## ACTIVITY
Type out the complete listing below word for word, without its pictures.

## INFORMATION PROVIDED
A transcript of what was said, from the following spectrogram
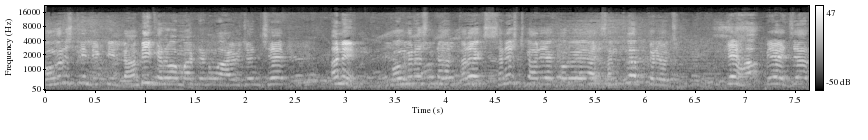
કોંગ્રેસની લીટી લાંબી કરવા માટેનું આયોજન છે. અને કોંગ્રેસના દરેક શ્રેષ્ઠ કાર્યકરોએ આ સંકલ્પ કર્યો છે કે બે હજાર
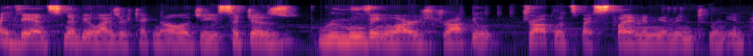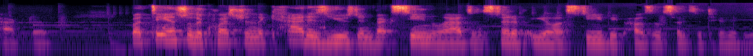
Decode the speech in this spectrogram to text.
advanced nebulizer technology, such as removing large drop- droplets by slamming them into an impactor. But to answer the question, the CAD is used in vaccine labs instead of ELSD because of sensitivity.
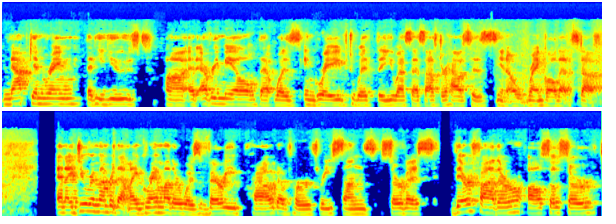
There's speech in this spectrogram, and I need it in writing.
napkin ring that he used uh, at every meal that was engraved with the USS Osterhaus, his you know rank, all that stuff. And I do remember that my grandmother was very proud of her three sons' service their father also served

## YOUR SOLUTION
A transcript of what was said, from the following spectrogram
કોંગ્રેસની લીટી લાંબી કરવા માટેનું આયોજન છે. અને કોંગ્રેસના દરેક શ્રેષ્ઠ કાર્યકરોએ આ સંકલ્પ કર્યો છે કે બે હજાર
Decode the speech in this spectrogram to text.
advanced nebulizer technology, such as removing large drop- droplets by slamming them into an impactor. But to answer the question, the CAD is used in vaccine labs instead of ELSD because of sensitivity.
There's speech in this spectrogram, and I need it in writing.
napkin ring that he used uh, at every meal that was engraved with the USS Osterhaus, his you know rank, all that stuff. And I do remember that my grandmother was very proud of her three sons' service their father also served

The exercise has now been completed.